Turkish police have fired tear gas and rubber bullets at hundreds of protesters trying to resist a takeover of the country's biggest newspaper, seized by authorities in a crackdown on opposition media linked to a religious group whose leader lives in exile in the United States.
Police confronted around 500 protesters Saturday outside the Istanbul offices of Zaman, Turkey's largest-circulation daily.
Demonstrators chanted "free media cannot be silenced" as police closed in, spraying tear gas and firing rubber bullets at the demonstrators, many of whom were women.
The police action began Friday, when helmeted officers used powerful streams of water and clouds of tear gas to push demonstrators away from the newspaper's headquarters, then cut through a metal fence to occupy the building and install court-appointed trustees.
Zaman's chief editor, Abdulhamit Bilici, addressing his staff before police stormed in, called Friday "a black day for democracy" in Turkey. Media-rights groups have denounced the crackdown by President Recep Tayyip Erdogan's government
The crackdown, which also affected the English-language newspaper Today's Zaman, was the latest in a series of actions against Muslim cleric Fethullah Gulen, now a U.S. resident, whom the Ankara government accuses of treason.
Erdogan accuses Gulen of conspiring to overthrow the government by building a network of supporters in the judiciary, police and media. Gulen denies the charges. The two men were allies until police and prosecutors seen as sympathetic to Gulen opened a corruption probe into Erdogan's inner circle in 2013.
FILE - Turkish Islamic preacher Fethullah Gulen.
Zaman is Turkey's biggest-selling newspaper with a circulation of 650,000, according to media-sector monitor MedyaTava website.
"Zaman Media Group being silenced in Turkey. Crackdown on press freedom continues sadly," Kati Piri, the European Parliament's rapporteur on Turkey, said in a tweet.
The EU is accused of turning a blind eye to Turkey's human rights breaches, including the deaths of hundreds of civilians during security operations against Kurdish militants, because it needs Turkey's help curbing the flow of migrants.
The U.S.-based Committee to Protect Journalists spoke out against Friday's action. The head of the rights group, Joel Simon, said "Turkish authorities should be fulfilling their constitutional obligation to defend press freedom" rather than undermining opposition media with aggressive action.
CPJ has reported that Turkey is one of the top jailers of journalists in the world, with government officials taking advantage of laws that can be broadly interpreted to imprison journalists on suspicion of espionage, conspiracy, or defaming the government.

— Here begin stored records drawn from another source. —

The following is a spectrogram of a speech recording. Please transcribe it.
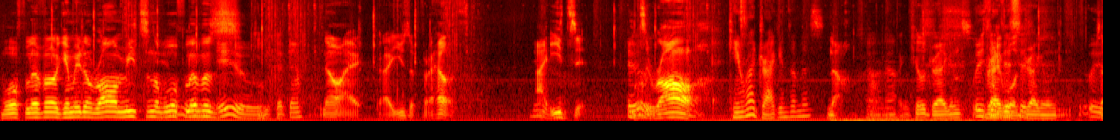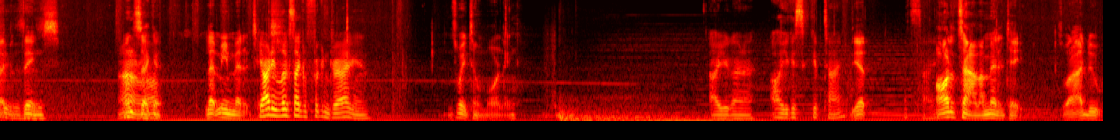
Wolf liver. Give me the raw meats and the wolf livers. Ew. Can you cook them? No, I I use it for health. I eats it. It's raw. Can you ride dragons on this? No. Oh, no. I can kill dragons. What do you Drag, think this is? dragon What do you type think of things. I One don't know. Let me meditate. He already looks like a freaking dragon. Let's wait till morning. Oh, you're gonna. Oh, you can skip time? Yep. That's tight. All the time I meditate. That's what I do.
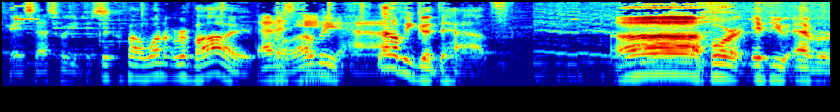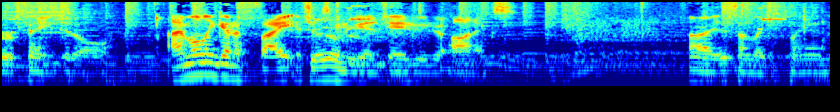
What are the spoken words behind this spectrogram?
Okay, so that's where you just. Look if I want to revive. That is oh, that'll be to have. that'll be good to have Ugh! for if you ever faint at all. I'm only gonna fight if it's gonna be a Jeremy. Geodude or Onix. All right, that sounds like a plan.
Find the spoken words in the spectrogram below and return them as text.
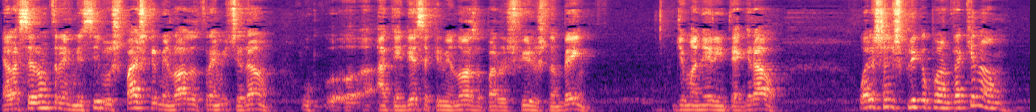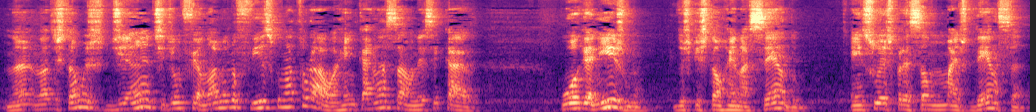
elas serão transmissíveis, os pais criminosos transmitirão a tendência criminosa para os filhos também, de maneira integral. O Alexandre explica para o André que não. Né? Nós estamos diante de um fenômeno físico natural, a reencarnação, nesse caso. O organismo dos que estão renascendo, em sua expressão mais densa,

The crackdown on Zaman comes at an already worrying time for press freedom in Turkey.
Thousands of people gather in solidarity outside Zaman newspaper in Istanbul on March 4, 2016, after a local court ordered that Turkey's largest-circulation, opposition newspaper, which is linked to a U.S.-based Muslim cleric, be placed under the management of trustees — a move that heightens concerns over deteriorating press freedoms in Turkey.
Journalists facing potential life sentences
Two prominent journalists from the pro-opposition Cumhuriyet newspaper are facing potential life sentences on charges of endangering state security for publishing material that purports to show intelligence officials trucking arms to Syria.
Authorities have seized and shut down opposition media outlets associated with the Gulen movement before. The state deposit insurance fund said this past week an Islamic bank founded by Gulen followers might be liquidated within months.
The Zaman takeover came hours after police detained businessmen over allegations of financing what prosecutors described as a "Gulenist terror group," Anadolu said.
Memduh Boydak, chief executive of furniture-to-cables conglomerate Boydak Holding, as well as the group's chairman Haci Boydak and two board members, were taken into custody.
Nobody from the company, based in the central Turkish city of Kayseri, was available to comment.
Because of Turkey's geographical position as a bridge between East and West, and as a member of NATO, it has been a valuable ally to the United States and Europe on issues such as the civil war in Syria and the tide of refugees flowing west from Syria, Iraq and Afghanistan.
Critics of Turkey's government say the nation's value as an ally keeps Western nations from protesting too loudly about the Ankara's human rights record.
Some information for this report provided by Reuters.